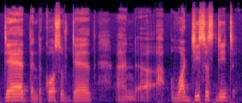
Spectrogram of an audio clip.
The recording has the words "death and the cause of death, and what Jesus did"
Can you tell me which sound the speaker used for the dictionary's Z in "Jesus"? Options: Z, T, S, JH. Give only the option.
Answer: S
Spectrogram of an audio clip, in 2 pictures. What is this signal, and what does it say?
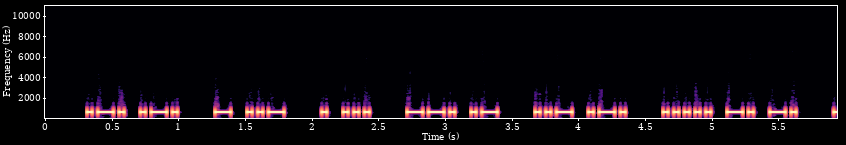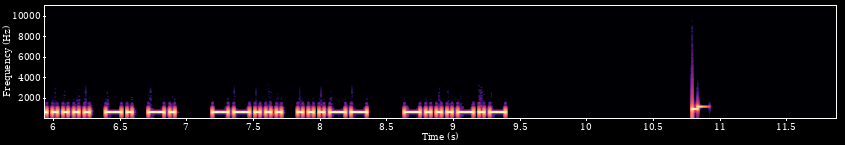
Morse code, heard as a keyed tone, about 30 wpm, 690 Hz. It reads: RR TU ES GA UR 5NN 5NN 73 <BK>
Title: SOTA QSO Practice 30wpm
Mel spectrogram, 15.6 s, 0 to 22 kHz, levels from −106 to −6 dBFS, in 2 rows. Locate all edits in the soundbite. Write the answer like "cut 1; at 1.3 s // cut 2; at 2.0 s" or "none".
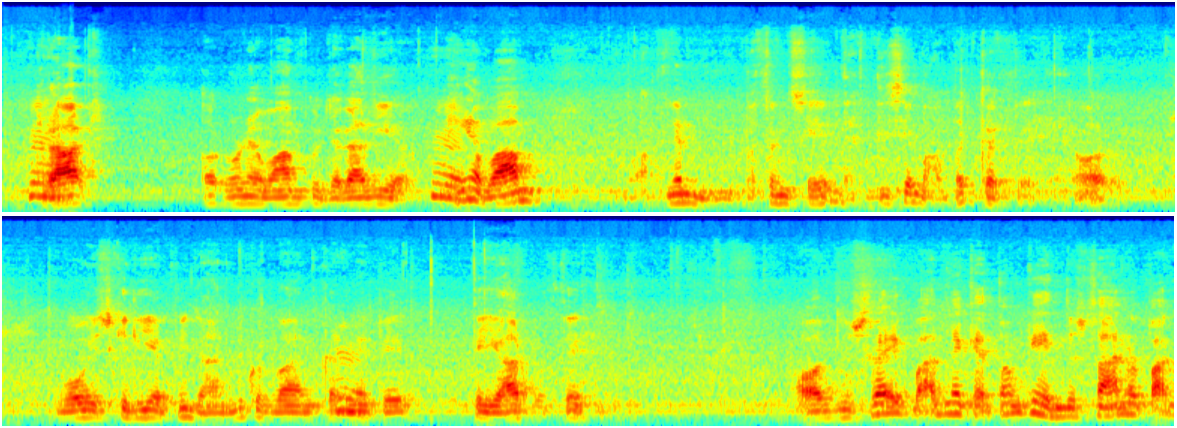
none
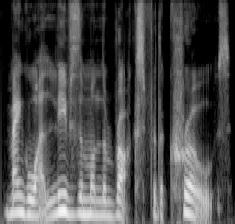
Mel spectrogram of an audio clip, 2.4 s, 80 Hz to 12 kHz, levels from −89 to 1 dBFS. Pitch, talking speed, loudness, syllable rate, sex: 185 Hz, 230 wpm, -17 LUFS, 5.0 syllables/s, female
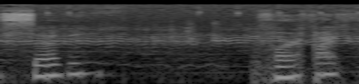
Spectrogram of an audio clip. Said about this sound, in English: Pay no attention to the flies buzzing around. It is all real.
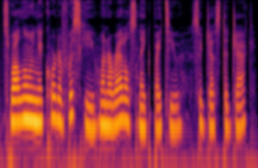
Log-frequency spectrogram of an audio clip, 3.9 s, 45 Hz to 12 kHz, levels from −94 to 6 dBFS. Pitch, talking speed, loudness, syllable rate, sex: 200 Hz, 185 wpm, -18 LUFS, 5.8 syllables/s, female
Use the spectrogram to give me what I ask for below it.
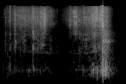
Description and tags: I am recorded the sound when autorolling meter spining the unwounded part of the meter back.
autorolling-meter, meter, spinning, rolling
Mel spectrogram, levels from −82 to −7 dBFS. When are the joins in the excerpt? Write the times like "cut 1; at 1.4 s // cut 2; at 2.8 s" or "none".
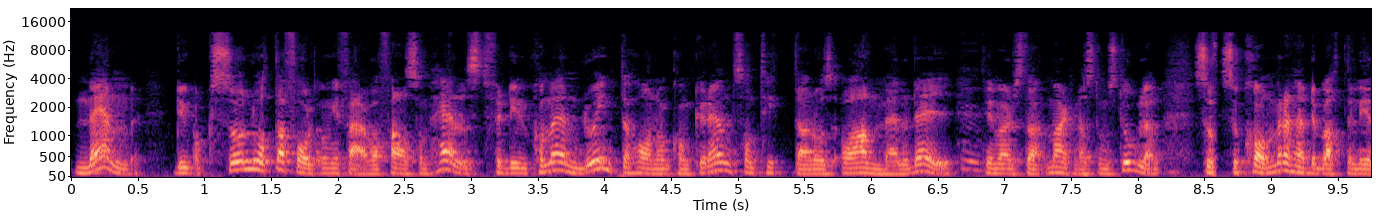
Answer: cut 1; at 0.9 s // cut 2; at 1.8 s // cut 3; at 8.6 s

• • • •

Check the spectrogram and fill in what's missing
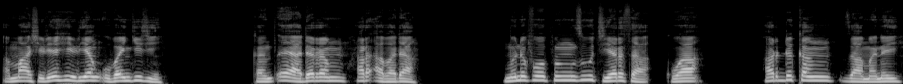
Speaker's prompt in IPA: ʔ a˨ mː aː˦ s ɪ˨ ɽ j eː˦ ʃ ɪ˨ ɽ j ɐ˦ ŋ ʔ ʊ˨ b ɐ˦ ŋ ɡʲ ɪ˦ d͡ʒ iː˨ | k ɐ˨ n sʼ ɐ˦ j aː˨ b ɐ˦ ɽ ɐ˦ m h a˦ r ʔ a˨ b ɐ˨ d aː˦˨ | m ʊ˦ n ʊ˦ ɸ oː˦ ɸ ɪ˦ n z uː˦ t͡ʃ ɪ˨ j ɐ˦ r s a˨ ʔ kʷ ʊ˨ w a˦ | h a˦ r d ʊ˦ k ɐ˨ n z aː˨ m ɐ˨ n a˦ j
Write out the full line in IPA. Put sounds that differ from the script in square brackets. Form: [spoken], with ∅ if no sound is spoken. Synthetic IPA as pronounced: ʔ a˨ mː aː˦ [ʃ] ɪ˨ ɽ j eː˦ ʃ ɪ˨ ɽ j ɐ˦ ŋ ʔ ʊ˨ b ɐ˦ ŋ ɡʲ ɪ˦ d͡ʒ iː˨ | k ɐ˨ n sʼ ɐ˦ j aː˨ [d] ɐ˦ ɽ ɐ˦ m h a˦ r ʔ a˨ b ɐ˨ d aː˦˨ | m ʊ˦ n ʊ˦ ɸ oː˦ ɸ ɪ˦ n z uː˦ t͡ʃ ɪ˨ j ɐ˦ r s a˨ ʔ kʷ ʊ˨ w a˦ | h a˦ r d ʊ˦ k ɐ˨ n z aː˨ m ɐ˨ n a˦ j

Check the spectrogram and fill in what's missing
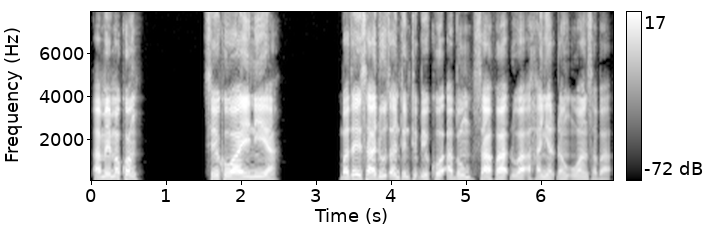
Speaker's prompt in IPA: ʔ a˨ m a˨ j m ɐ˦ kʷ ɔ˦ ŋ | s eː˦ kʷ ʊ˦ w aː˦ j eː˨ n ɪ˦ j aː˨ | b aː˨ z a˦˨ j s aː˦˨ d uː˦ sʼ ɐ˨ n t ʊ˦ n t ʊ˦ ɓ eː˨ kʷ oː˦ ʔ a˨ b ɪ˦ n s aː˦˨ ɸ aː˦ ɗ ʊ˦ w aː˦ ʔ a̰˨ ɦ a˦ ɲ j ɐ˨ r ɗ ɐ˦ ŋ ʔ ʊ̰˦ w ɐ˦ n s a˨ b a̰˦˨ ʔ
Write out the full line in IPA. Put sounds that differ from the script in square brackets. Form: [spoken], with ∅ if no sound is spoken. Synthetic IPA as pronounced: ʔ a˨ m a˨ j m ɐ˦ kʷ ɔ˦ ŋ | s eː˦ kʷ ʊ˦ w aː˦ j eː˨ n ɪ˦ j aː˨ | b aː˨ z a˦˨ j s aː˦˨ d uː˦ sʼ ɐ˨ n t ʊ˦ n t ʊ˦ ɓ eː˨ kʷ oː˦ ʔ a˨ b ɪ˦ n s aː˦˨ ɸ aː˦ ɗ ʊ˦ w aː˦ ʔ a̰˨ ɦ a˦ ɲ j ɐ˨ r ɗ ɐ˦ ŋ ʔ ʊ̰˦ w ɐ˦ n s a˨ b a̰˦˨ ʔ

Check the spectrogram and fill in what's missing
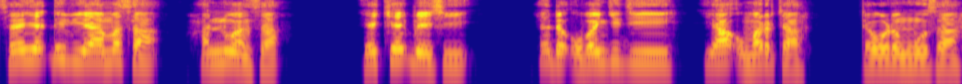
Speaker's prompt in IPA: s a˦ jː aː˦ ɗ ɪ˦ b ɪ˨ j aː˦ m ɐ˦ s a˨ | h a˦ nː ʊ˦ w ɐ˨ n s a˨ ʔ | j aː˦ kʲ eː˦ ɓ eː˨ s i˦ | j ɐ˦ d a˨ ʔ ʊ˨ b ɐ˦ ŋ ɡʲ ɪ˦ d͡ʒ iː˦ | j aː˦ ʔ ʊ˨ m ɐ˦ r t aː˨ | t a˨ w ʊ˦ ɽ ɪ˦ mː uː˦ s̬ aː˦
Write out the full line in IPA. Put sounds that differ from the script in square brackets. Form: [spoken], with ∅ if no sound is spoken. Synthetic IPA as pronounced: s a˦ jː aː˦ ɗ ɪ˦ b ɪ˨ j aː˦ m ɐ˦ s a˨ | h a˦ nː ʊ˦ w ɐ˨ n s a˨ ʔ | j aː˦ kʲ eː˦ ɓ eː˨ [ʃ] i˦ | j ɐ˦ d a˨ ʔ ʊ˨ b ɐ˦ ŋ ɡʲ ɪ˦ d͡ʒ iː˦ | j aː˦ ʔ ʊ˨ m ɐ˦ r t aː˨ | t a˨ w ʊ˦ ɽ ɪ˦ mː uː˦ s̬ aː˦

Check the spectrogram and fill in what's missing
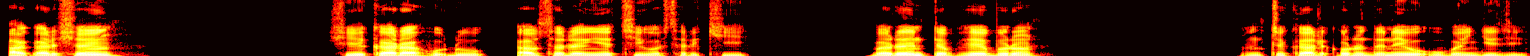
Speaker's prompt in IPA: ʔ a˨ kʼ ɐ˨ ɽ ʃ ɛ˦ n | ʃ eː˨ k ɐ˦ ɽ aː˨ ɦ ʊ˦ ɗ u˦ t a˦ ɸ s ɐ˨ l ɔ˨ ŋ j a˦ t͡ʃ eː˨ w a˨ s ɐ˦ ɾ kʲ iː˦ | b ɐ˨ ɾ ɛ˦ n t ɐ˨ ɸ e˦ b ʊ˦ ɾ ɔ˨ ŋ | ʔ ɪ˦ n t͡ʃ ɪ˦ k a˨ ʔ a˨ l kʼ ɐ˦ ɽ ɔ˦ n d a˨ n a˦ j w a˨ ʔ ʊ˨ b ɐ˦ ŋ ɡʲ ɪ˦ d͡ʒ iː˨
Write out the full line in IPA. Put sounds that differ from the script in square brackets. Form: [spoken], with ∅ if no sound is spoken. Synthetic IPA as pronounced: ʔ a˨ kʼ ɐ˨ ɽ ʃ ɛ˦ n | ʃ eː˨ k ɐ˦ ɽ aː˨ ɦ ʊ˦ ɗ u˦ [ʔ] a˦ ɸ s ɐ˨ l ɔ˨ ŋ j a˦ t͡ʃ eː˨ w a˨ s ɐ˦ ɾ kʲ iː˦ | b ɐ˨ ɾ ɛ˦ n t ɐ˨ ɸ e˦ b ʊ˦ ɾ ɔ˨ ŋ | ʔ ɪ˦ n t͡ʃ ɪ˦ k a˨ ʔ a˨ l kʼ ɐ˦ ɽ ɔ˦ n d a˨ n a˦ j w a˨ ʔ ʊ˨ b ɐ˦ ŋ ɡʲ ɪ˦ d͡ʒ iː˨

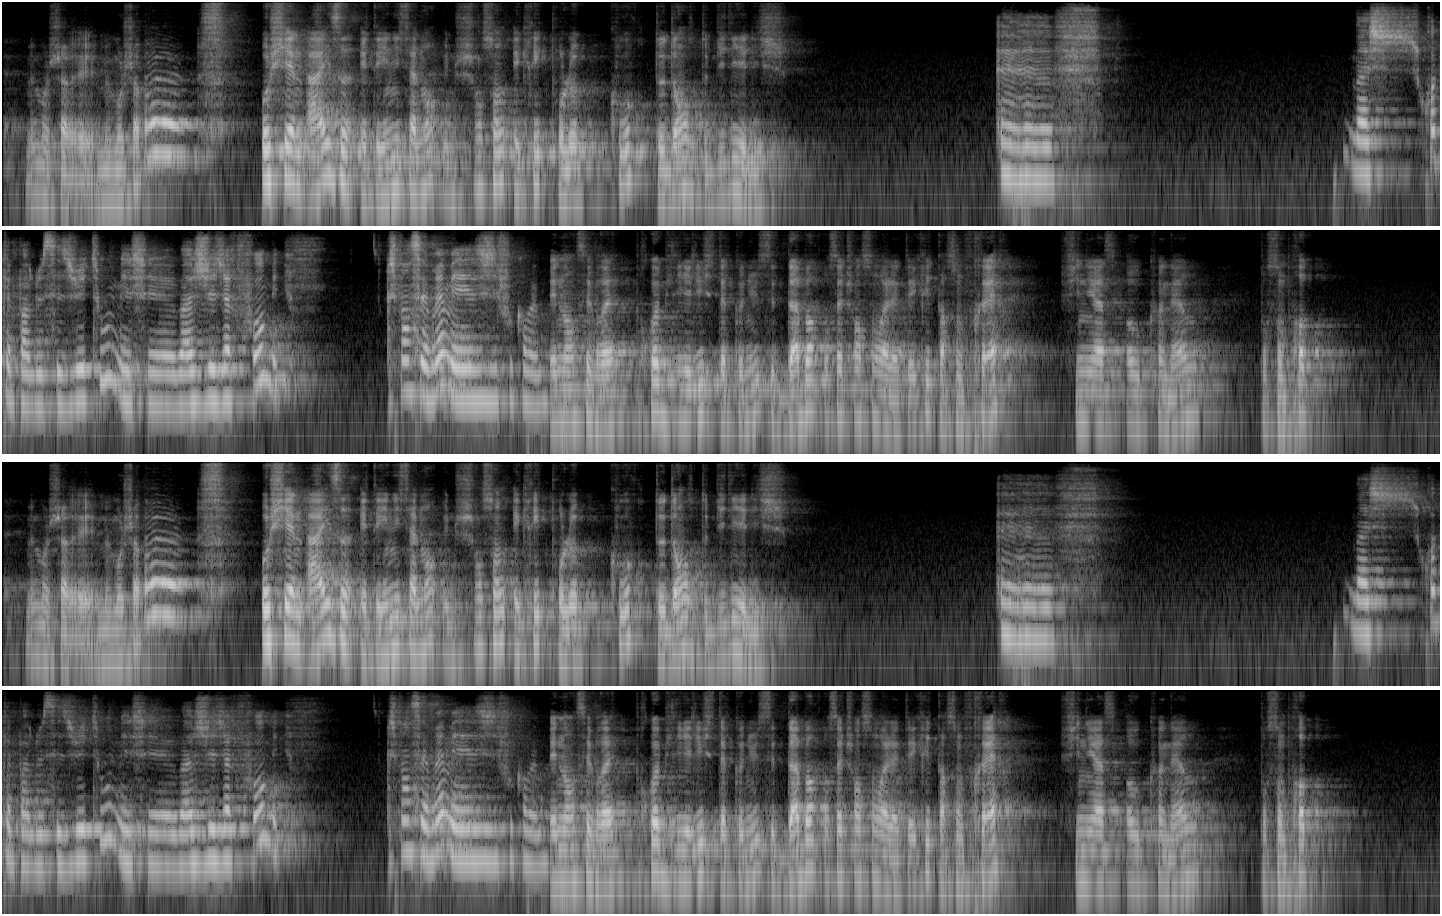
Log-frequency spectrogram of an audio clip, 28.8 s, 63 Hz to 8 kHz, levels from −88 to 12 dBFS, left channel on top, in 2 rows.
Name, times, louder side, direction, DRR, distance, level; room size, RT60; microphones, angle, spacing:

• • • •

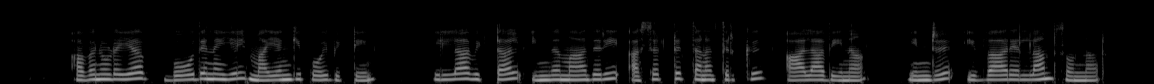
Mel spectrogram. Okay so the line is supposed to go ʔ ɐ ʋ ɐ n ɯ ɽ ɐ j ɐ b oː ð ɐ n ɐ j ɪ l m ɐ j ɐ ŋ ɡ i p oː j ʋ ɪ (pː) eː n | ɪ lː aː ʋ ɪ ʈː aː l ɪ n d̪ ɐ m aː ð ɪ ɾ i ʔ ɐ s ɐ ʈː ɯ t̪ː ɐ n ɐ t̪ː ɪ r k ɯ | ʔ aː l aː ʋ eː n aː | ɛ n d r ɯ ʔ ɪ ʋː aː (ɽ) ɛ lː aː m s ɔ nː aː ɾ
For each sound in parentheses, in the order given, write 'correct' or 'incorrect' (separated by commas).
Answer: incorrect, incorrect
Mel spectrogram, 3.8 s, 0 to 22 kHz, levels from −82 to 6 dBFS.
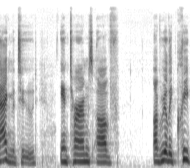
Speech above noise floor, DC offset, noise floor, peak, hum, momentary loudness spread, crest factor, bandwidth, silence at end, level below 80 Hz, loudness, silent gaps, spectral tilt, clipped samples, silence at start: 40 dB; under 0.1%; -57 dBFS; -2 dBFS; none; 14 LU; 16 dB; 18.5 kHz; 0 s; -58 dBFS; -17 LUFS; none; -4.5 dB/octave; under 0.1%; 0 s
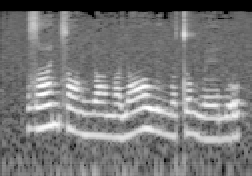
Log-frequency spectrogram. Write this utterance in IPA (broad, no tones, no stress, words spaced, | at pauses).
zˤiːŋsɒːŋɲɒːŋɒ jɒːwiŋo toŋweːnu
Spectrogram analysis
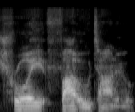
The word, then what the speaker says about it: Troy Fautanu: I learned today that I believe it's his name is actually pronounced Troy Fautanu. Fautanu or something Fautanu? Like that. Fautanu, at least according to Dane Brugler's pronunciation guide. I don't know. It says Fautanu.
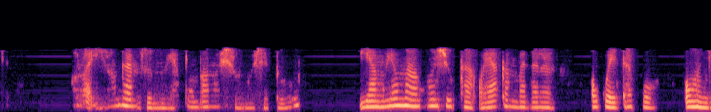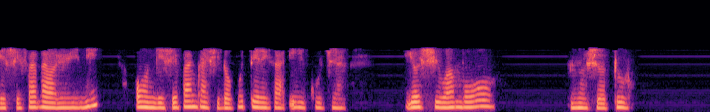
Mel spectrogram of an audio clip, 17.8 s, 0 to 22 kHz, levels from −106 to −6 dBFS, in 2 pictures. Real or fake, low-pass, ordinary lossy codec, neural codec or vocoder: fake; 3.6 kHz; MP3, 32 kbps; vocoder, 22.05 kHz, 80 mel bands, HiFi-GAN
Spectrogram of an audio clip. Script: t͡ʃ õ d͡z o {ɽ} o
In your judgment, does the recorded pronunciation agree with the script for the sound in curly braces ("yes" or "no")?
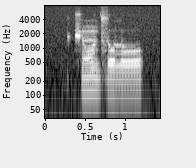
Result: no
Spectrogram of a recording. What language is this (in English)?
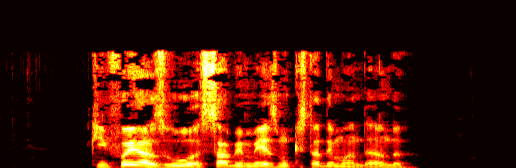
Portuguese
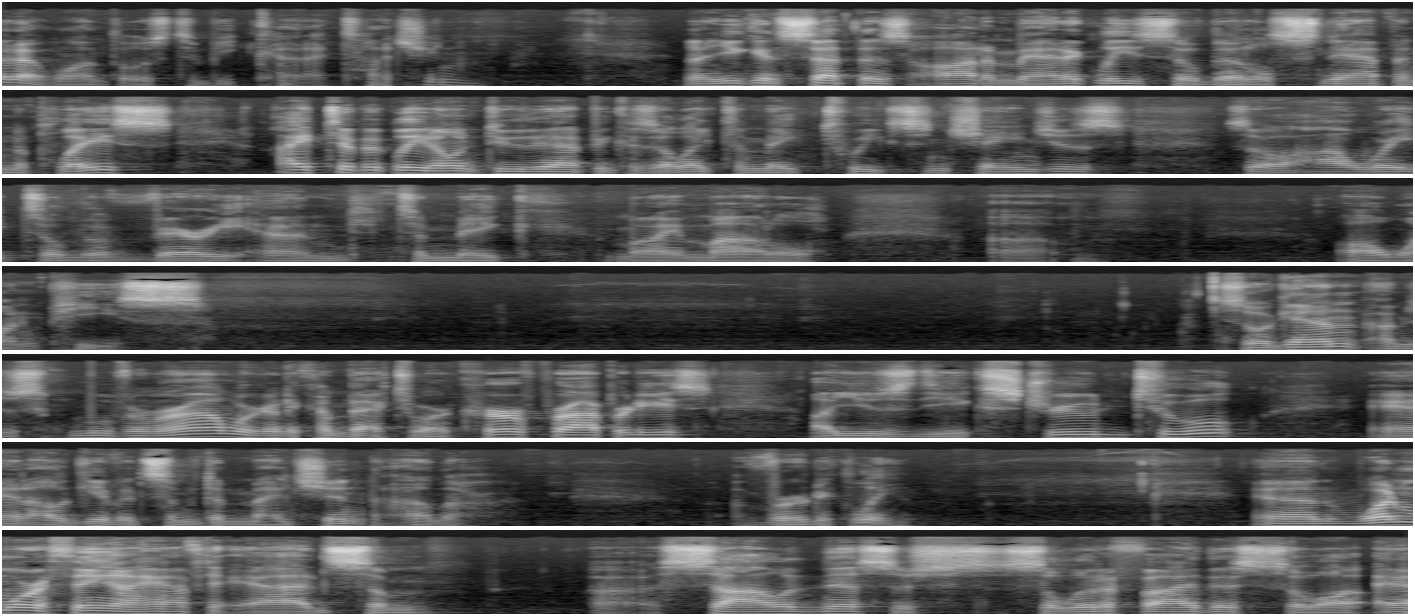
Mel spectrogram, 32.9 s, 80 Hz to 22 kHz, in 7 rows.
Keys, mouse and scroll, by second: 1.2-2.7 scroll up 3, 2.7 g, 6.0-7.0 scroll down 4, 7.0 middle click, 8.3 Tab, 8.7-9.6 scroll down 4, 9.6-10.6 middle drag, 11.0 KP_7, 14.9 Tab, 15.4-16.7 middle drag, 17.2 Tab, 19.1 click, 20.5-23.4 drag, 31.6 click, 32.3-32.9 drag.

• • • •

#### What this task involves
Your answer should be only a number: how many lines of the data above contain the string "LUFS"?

#### Your response
3